Restoring services still a top priority
Published 5:00 am Friday, September 2, 2005
Emergency officials continued to ask for residents’ patiencetoday as they seek to restore power and other services in the cityand county.
Mayor Bob Massengill said Waste Management will have a garbagetruck in the South Railroad parking lot from 8 a.m. until 3 p.m.today, Saturday and Sunday for residents to drop off their garbage.He said the truck will come and go as needed to pick up and carryoff garbage.
“They’re doing this as an emergency measure,” Massengillsaid.
Officials said Waste Management is shooting for Monday to resumeits regular pickup services in the city and county.

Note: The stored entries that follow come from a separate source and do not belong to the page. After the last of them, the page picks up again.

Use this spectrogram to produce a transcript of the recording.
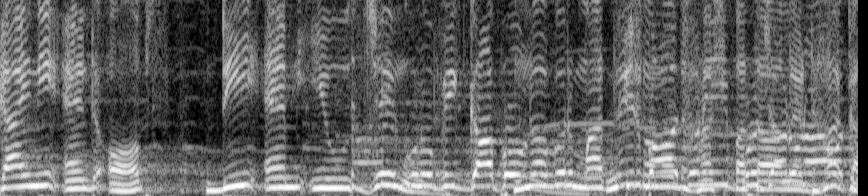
gynae and obs DMU যে কোনো বিজ্ঞাপন নগর মাতৃসমাজ হাসপাতাল ঢাকা।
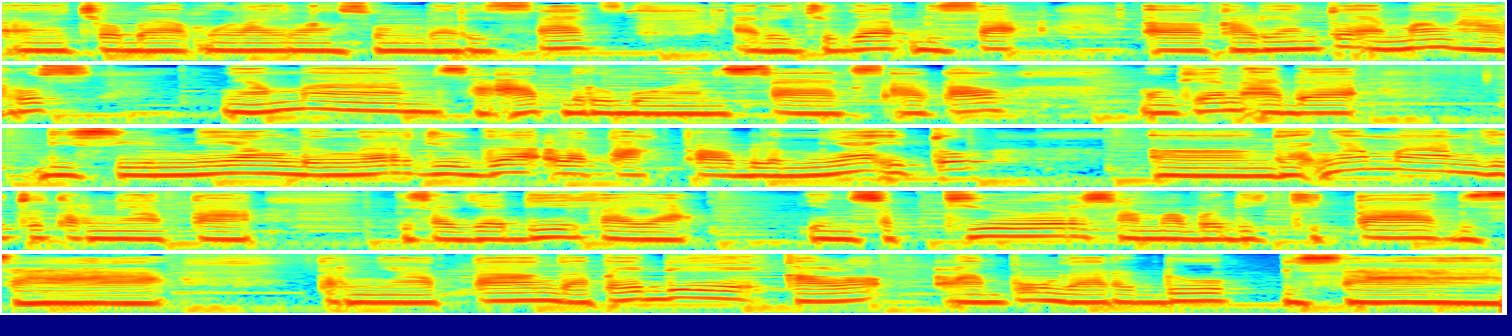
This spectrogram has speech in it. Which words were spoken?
uh, coba mulai langsung dari seks ada juga bisa uh, kalian tuh emang harus nyaman saat berhubungan seks atau mungkin ada di sini yang denger juga letak problemnya itu nggak uh, nyaman gitu ternyata. Bisa jadi kayak insecure sama body kita bisa. Ternyata nggak pede kalau lampu nggak redup bisa.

Also, Massengill said the state Department of EnvironmentalQuality has agreed to allow the city to collect debris and store itin a separate section of the landfill.
Officials stressed, however, that only limbs, branches and otherwood items should be placed in curbside piles for pickup. Any otheritems should be placed in separate piles as garbage.
“What we’re trying to do is not going to work (if trash pilesare contaminated),” said Steve Moreton, director of public works.”If they contaminate it, they’re going to be skipped.”
Massengill said city crews would be working as usual on Monday,which is Labor Day.
Regarding electricity, Brookhaven-Lincoln County Civil DefenseDirector Clifford Galey said Southwest EPA still had about 3,000 of9,0000 Lincoln County customers without power and 21,000 members inMagnolia EPA’s service area were without power.
Kenny Goza, Entergy customer accounts manager, said 58,000customers south of Jackson were without power. Of the approximately12,000 in Lincoln County, about half have had power restored, hesaid.
Goza continued to urge residents to be careful around downedpower lines and when using generators.
Galey said truckloads of meals, ice and water continue to berequested for the area. He said those are being distributed atpredetermined sites as it arrives in the county.
Galey said additional law enforcement officers have beenrequested to assist with security. He said today that some wildlifeconservation officers may have to be released to assist in Lawrenceand Amite counties.
“They’re actually in worse shape than we are,” Galey said ofthose counties.
Approximately 25 percent of the officers of the MississippiHighway Safety Patrol’s Troop M have been sent to the coast toassist in disaster relief efforts, said Staff Sgt. Rod Crawford,MHP public affairs officer.
Officers remaining in the area have been assisting in reliefefforts here by providing security at distribution points for iceand water, he said.
“We’ve actually had to shut down distribution at times becauseof flared tempers and the potential for violence,” Crawford said.”There’s a feeling of desperation.”
In those instances, he said, troopers locked up the trucks andescorted them out of the area. They returned later to continue thedistribution.
In one case Thursday, Galey said a FEMA ice truck driver toreout a GPS locator, left it at Easthaven Baptist Church and departedfor California. Galey said the GPS device is now at his office.
District Three Supervisor Nolan Earl Williamson urged that iceand water trucks be made available farther out in the county. Hesaid some people can’t get out due to no power and gasshortages.
Galey said FEMA and MEMA assessment teams would be in the areasoon.
“Hopefully, we’ll have them in here today or tomorrow,” Galeysaid.
Galey said people should not try to stop the teams, as they willbe traveling through areas quickly to compile data for a disasterdeclaration.
Between 1,000 and 1,500 evacuees continue to be housed inAmerican Red Cross shelters in Lincoln County, Galey said. He saidefforts are being made to house evacuees in Lincoln, Lawrence andPike county for the long-term.
“We’re attempting to consolidate them into one,” said Galey, whowas hopeful of developments on that front today.
Williamson commended emergency officials, employees andvolunteers on their efforts to clear roads and address a wide rangeof storm-related concerns. He said the magnitude of the situationis still being realized.
“I don’t think it’s dawned on everybody the job people are doingand what’s going on out there,” Williamson said.